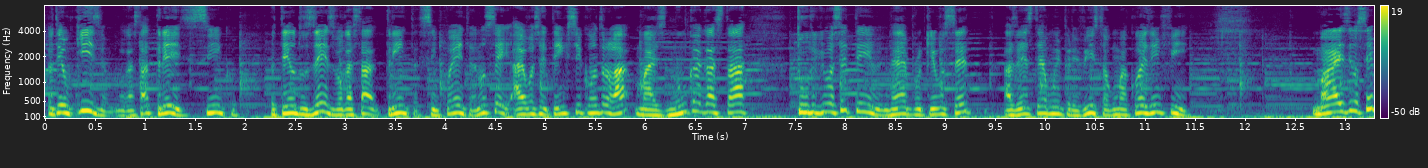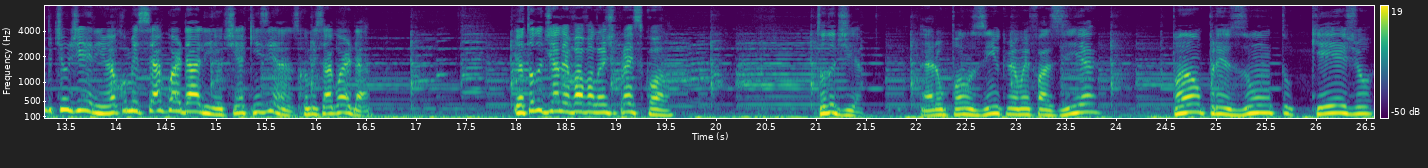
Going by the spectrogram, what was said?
Eu tenho 15, vou gastar 3, 5. Eu tenho 200, vou gastar 30, 50, não sei. Aí você tem que se controlar, mas nunca gastar tudo que você tem, né? Porque você às vezes tem algum imprevisto, alguma coisa, enfim. Mas eu sempre tinha um dinheirinho. Eu comecei a guardar ali. Eu tinha 15 anos, comecei a guardar. Eu todo dia levava lanche pra escola. Todo dia. Era um pãozinho que minha mãe fazia. Pão, presunto, queijo,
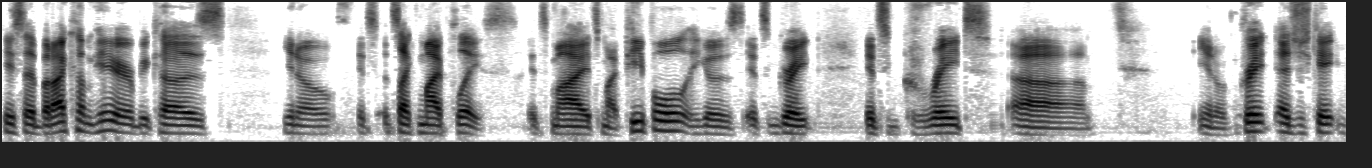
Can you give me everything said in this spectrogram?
he said, but I come here because, you know, it's it's like my place. It's my it's my people. He goes, it's great. It's great. Uh, you know, great educate,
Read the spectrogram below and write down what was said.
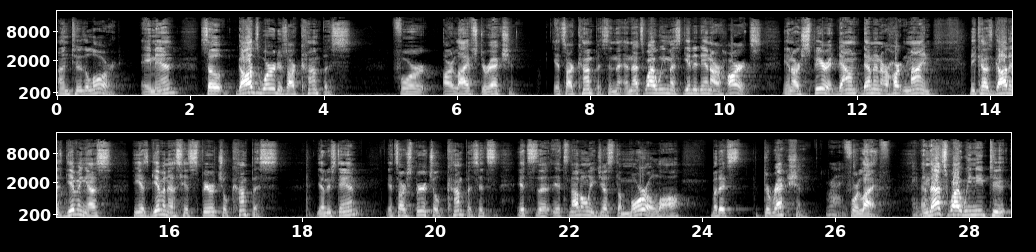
unto the Lord. Amen. So God's word is our compass for our life's direction. It's our compass. And, tha- and that's why we must get it in our hearts, in our spirit, down, down in our heart and mind, because God is giving us, He has given us His spiritual compass. You understand? It's our spiritual compass. It's, it's, the, it's not only just the moral law, but it's direction. Right. for life. Amen. And that's why we need to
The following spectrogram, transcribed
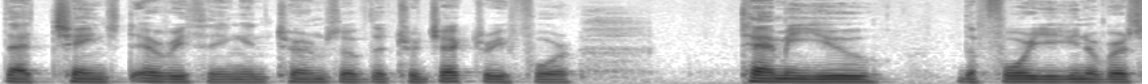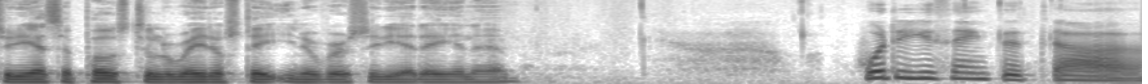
that changed everything in terms of the trajectory for TAMIU, the four-year university, as opposed to Laredo State University at A&M. What do you think that, uh,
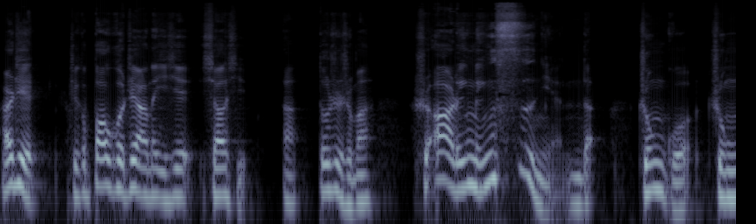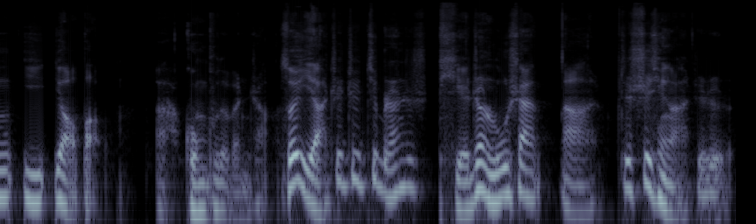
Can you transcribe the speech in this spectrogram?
而且这个包括这样的一些消息啊，都是什么？是二零零四年的《中国中医药报》啊公布的文章。所以啊，这这基本上就是铁证如山啊！这事情啊，就是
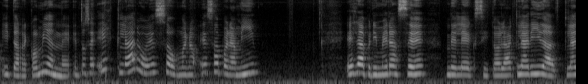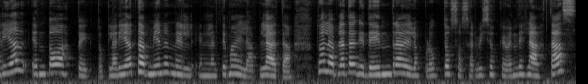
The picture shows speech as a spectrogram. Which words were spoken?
y te recomiende. Entonces, ¿es claro eso? Bueno, esa para mí es la primera C del éxito, la claridad. Claridad en todo aspecto. Claridad también en el, en el tema de la plata. Toda la plata que te entra de los productos o servicios que vendes la gastas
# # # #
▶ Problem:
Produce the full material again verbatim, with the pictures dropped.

▶ Result:
Going by the spectrogram, what was said?
Eu tenho 15, vou gastar 3, 5. Eu tenho 200, vou gastar 30, 50, não sei. Aí você tem que se controlar, mas nunca gastar tudo que você tem, né? Porque você às vezes tem algum imprevisto, alguma coisa, enfim. Mas eu sempre tinha um dinheirinho. Eu comecei a guardar ali. Eu tinha 15 anos, comecei a guardar. Eu todo dia levava lanche pra escola. Todo dia. Era um pãozinho que minha mãe fazia. Pão, presunto, queijo,
Can you give me everything said in this spectrogram?
he said, but I come here because, you know, it's it's like my place. It's my it's my people. He goes, it's great. It's great. Uh, you know, great educate,
Read the spectrogram below and write down what was said.
unto the Lord. Amen. So God's word is our compass for our life's direction. It's our compass. And, tha- and that's why we must get it in our hearts, in our spirit, down, down in our heart and mind, because God is giving us, He has given us His spiritual compass. You understand? It's our spiritual compass. It's, it's, the, it's not only just the moral law, but it's direction. Right. for life. Amen. And that's why we need to
The following spectrogram, transcribed
that changed everything in terms of the trajectory for TAMIU, the four-year university, as opposed to Laredo State University at A&M. What do you think that, uh,
Can you transcribe the speech in this spectrogram?
而且这个包括这样的一些消息啊，都是什么？是二零零四年的《中国中医药报》啊公布的文章。所以啊，这这基本上就是铁证如山啊！这事情啊，就是
The picture shows speech as a spectrogram. Which words were spoken?
y te recomiende. Entonces, ¿es claro eso? Bueno, esa para mí es la primera C del éxito, la claridad. Claridad en todo aspecto. Claridad también en el, en el tema de la plata. Toda la plata que te entra de los productos o servicios que vendes la gastas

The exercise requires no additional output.